[[ Exercise data open ]]

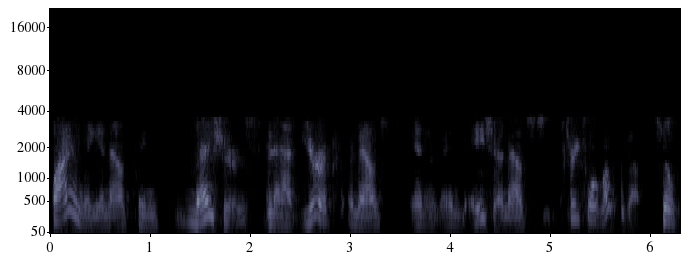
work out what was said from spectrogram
finally announcing measures that Europe announced and, and Asia announced three, four months ago. So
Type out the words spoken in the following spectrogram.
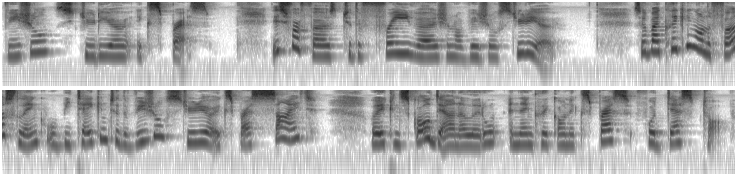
Visual Studio Express. This refers to the free version of Visual Studio. So by clicking on the first link, we'll be taken to the Visual Studio Express site, where you can scroll down a little and then click on Express for Desktop.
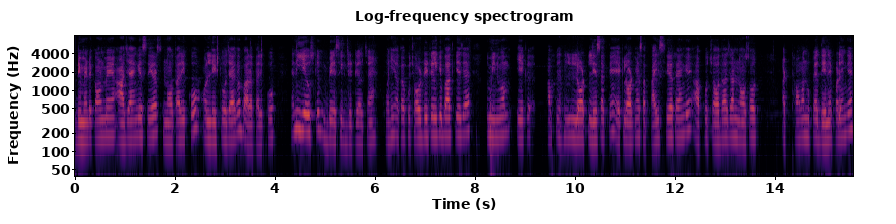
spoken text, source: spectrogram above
डिमेट अकाउंट में आ जाएँगे शेयर्स नौ तारीख को और लिस्ट हो जाएगा बारह तारीख को। यानी ये उसके बेसिक डिटेल्स हैं। वहीं अगर कुछ और डिटेल की बात किया जाए तो मिनिमम एक आप लॉट ले सकते हैं। एक लॉट में सत्ताईस शेयर रहेंगे। आपको चौदह हज़ार नौ सौ अट्ठावन रुपये देने पड़ेंगे।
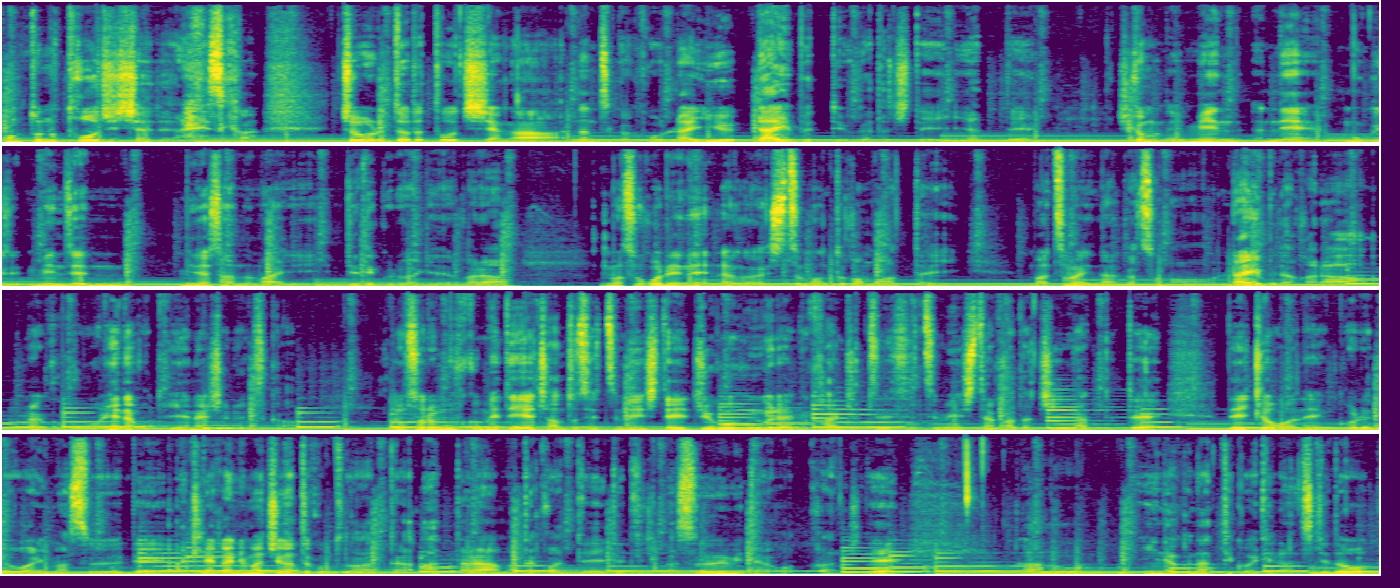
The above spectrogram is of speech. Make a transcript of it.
本当の当事者じゃないですか 超ウルトラ当事者がなんていうかこうライライブっていう形でやってしかもね面ね面前皆さんの前に出てくるわけだからまあ、そこでね、なんか質問とかもあったり、まあ、つまりなんかそのライブだから、なんかこう変なこと言えないじゃないですか。でもそれも含めてちゃんと説明して15分ぐらいの簡潔で説明した形になっててで今日はねこれで終わります。で明らかに間違ったことがあったあったらまたこうやって出てきます。みたいな感じであのいなくなっていくわけなんですけど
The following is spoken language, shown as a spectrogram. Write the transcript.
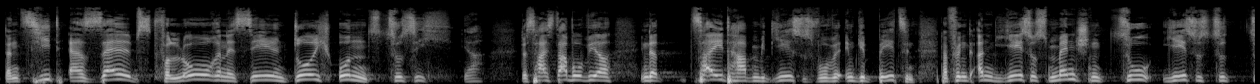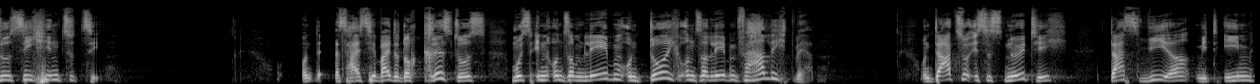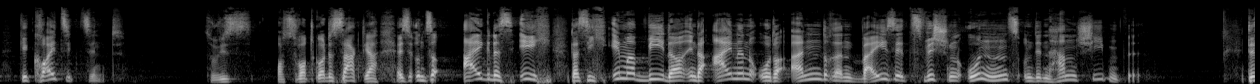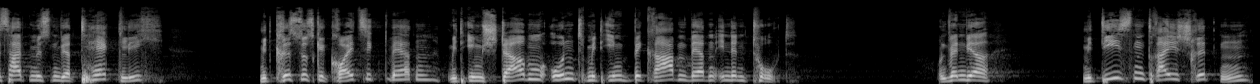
dann zieht er selbst verlorene Seelen durch uns zu sich. Ja, das heißt, da wo wir in der Zeit haben mit Jesus, wo wir im Gebet sind, da fängt an, Jesus Menschen zu Jesus zu, zu sich hinzuziehen. Und es heißt hier weiter, doch Christus muss in unserem Leben und durch unser Leben verherrlicht werden. Und dazu ist es nötig, dass wir mit ihm gekreuzigt sind. So wie es auch das Wort Gottes sagt, ja. Es ist unser eigenes Ich, das sich immer wieder in der einen oder anderen Weise zwischen uns und den Herrn schieben will. Deshalb müssen wir täglich mit Christus gekreuzigt werden, mit ihm sterben und mit ihm begraben werden in den Tod. Und wenn wir mit diesen drei Schritten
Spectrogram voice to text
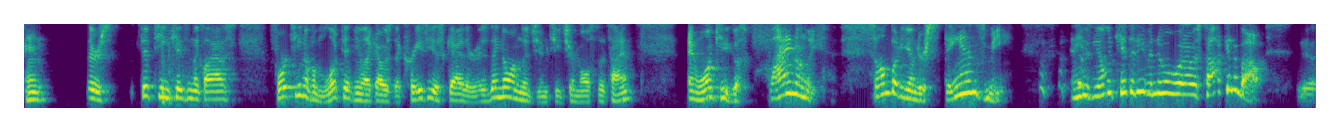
And there's 15 kids in the class. 14 of them looked at me like I was the craziest guy there is. They know I'm the gym teacher most of the time. And one kid goes, Finally, somebody understands me. And he was the only kid that even knew what I was talking about. Yeah.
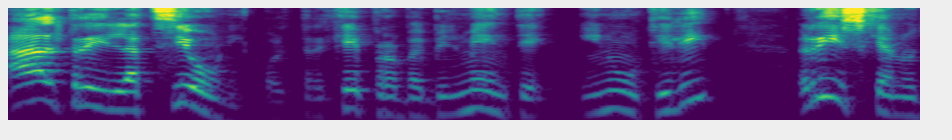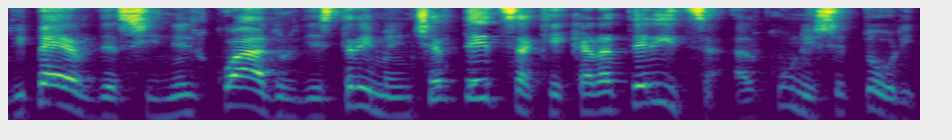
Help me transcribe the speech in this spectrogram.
Altre illazioni, oltre che probabilmente inutili, rischiano di perdersi nel quadro di estrema incertezza che caratterizza alcuni settori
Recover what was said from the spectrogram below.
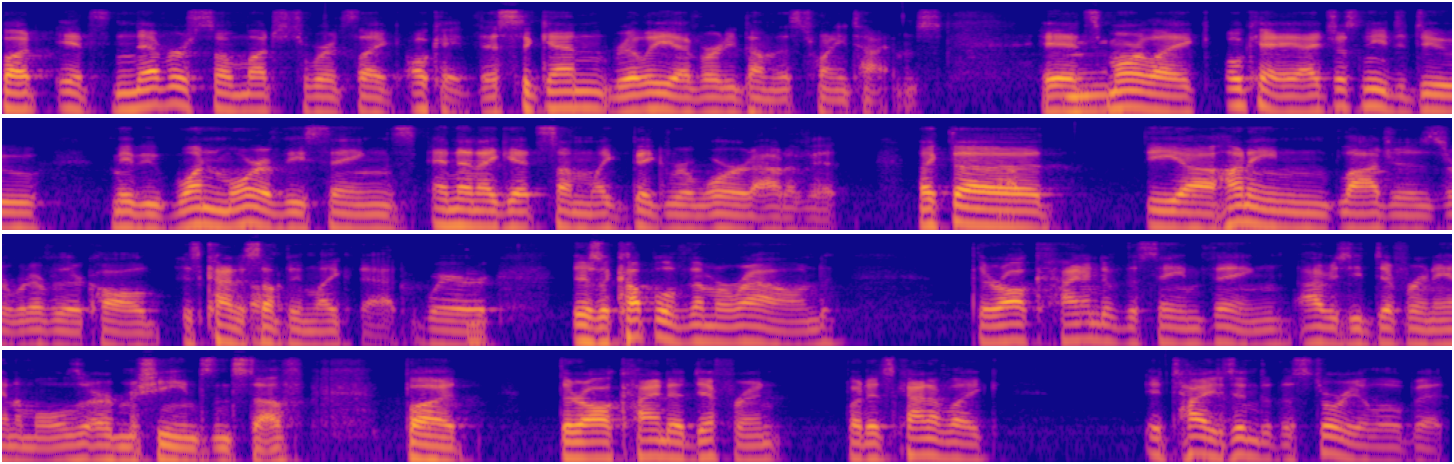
but it's never so much to where it's like, okay, this again, really? I've already done this 20 times. It's Mhm. more like, okay, I just need to do maybe one more of these things and then I get some like big reward out of it. Like the the uh, hunting lodges or whatever they're called is kind of something like that where there's a couple of them around they're all kind of the same thing obviously different animals or machines and stuff but they're all kind of different but it's kind of like it ties into the story a little bit.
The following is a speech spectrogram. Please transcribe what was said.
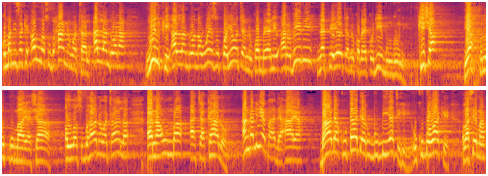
kwamba ni zake Allah subhanahu wa ta'ala Allah ndo ana milki Allah ndo ana uwezo kwa yote amekwamba yaliyo ardhini na pia yote amekwamba yako juu mbinguni. Kisha yakhluqu ma yasha. Allah subhanahu wa ta'ala anaumba atakalo. Angalia baada ya aya baada ya kutaja rububiyatihi ukubwa wake Allah sema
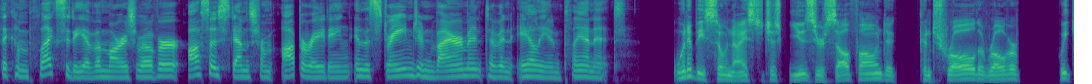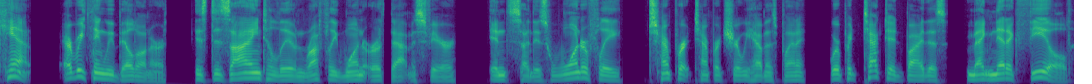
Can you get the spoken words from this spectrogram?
The complexity of a Mars rover also stems from operating in the strange environment of an alien planet. Wouldn't it be so nice to just use your cell phone to control the rover? We can't. Everything we build on Earth is designed to live in roughly one Earth atmosphere inside this wonderfully temperate temperature we have on this planet. We're protected by this magnetic field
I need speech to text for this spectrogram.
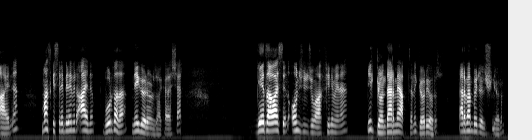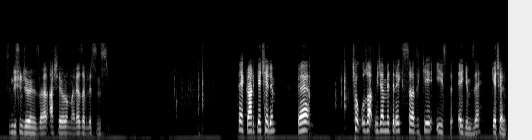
aynı. Maskesiyle birebir aynı. Burada da ne görüyoruz arkadaşlar? GTA Vice'nin 13. Cuma filmine bir gönderme yaptığını görüyoruz. Yani ben böyle düşünüyorum. Sizin düşüncelerinizi aşağı yorumlara yazabilirsiniz. Tekrar geçelim ve çok uzatmayacağım ve direkt sıradaki Easter egg'imize geçelim.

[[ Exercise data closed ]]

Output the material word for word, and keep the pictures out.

Solution to this exercise =>
work out what was said from spectrogram
finally announcing measures that Europe announced and, and Asia announced three, four months ago. So
Type out the words spoken in the following spectrogram.
Visual Studio Express. This refers to the free version of Visual Studio. So by clicking on the first link, we'll be taken to the Visual Studio Express site, where you can scroll down a little and then click on Express for Desktop.
spoken text, source: spectrogram above
डिमेट अकाउंट में आ जाएँगे शेयर्स नौ तारीख को और लिस्ट हो जाएगा बारह तारीख को। यानी ये उसके बेसिक डिटेल्स हैं। वहीं अगर कुछ और डिटेल की बात किया जाए तो मिनिमम एक आप लॉट ले सकते हैं। एक लॉट में सत्ताईस शेयर रहेंगे। आपको चौदह हज़ार नौ सौ अट्ठावन रुपये देने पड़ेंगे।
The above spectrogram is of speech. Make a transcript of it.
本当の当事者じゃないですか 超ウルトラ当事者がなんていうかこうライライブっていう形でやってしかもね面ね面前皆さんの前に出てくるわけだからまあ、そこでね、なんか質問とかもあったり、まあ、つまりなんかそのライブだから、なんかこう変なこと言えないじゃないですか。でもそれも含めてちゃんと説明して15分ぐらいの簡潔で説明した形になっててで今日はねこれで終わります。で明らかに間違ったことがあったあったらまたこうやって出てきます。みたいな感じであのいなくなっていくわけなんですけど
The following is spoken language, shown as a spectrogram. Write the transcript.
dann zieht er selbst verlorene Seelen durch uns zu sich. Ja, das heißt, da wo wir in der Zeit haben mit Jesus, wo wir im Gebet sind, da fängt an, Jesus Menschen zu Jesus zu, zu sich hinzuziehen. Und es heißt hier weiter, doch Christus muss in unserem Leben und durch unser Leben verherrlicht werden. Und dazu ist es nötig, dass wir mit ihm gekreuzigt sind. So wie es auch das Wort Gottes sagt, ja. Es ist unser eigenes Ich, das sich immer wieder in der einen oder anderen Weise zwischen uns und den Herrn schieben will. Deshalb müssen wir täglich mit Christus gekreuzigt werden, mit ihm sterben und mit ihm begraben werden in den Tod. Und wenn wir mit diesen drei Schritten
Spectrogram voice to text
And there's 15 kids in the class. 14 of them looked at me like I was the craziest guy there is. They know I'm the gym teacher most of the time. And one kid goes, Finally, somebody understands me. And he was the only kid that even knew what I was talking about. Yeah.
Help me transcribe the speech in this spectrogram.
Altre illazioni, oltre che probabilmente inutili, rischiano di perdersi nel quadro di estrema incertezza che caratterizza alcuni settori
Recover what was said from the spectrogram below.
but it's never so much to where it's like, okay, this again, really? I've already done this 20 times. It's Mhm. more like, okay, I just need to do maybe one more of these things and then I get some like big reward out of it. Like the the uh, hunting lodges or whatever they're called is kind of something like that where there's a couple of them around they're all kind of the same thing obviously different animals or machines and stuff but they're all kind of different but it's kind of like it ties into the story a little bit.
The following is a speech spectrogram. Please transcribe what was said.
kwamba ni zake Allah subhanahu wa ta'ala Allah ndo ana milki Allah ndo ana uwezo kwa yote amekwamba yaliyo ardhini na pia yote amekwamba yako juu mbinguni. Kisha yakhluqu ma yasha. Allah subhanahu wa ta'ala anaumba atakalo. Angalia baada ya aya baada ya kutaja rububiyatihi ukubwa wake Allah sema
Can you get the spoken words from this spectrogram?
The complexity of a Mars rover also stems from operating in the strange environment of an alien planet. Wouldn't it be so nice to just use your cell phone to control the rover? We can't. Everything we build on Earth is designed to live in roughly one Earth atmosphere inside this wonderfully temperate temperature we have on this planet. We're protected by this magnetic field
I need speech to text for this spectrogram.
aynı. Maskesiyle birebir aynı. Burada da ne görüyoruz arkadaşlar? GTA Vice'nin 13. Cuma filmine bir gönderme yaptığını görüyoruz. Yani ben böyle düşünüyorum. Sizin düşüncelerinizi aşağı yorumlara yazabilirsiniz. Tekrar geçelim ve çok uzatmayacağım ve direkt sıradaki Easter egg'imize geçelim.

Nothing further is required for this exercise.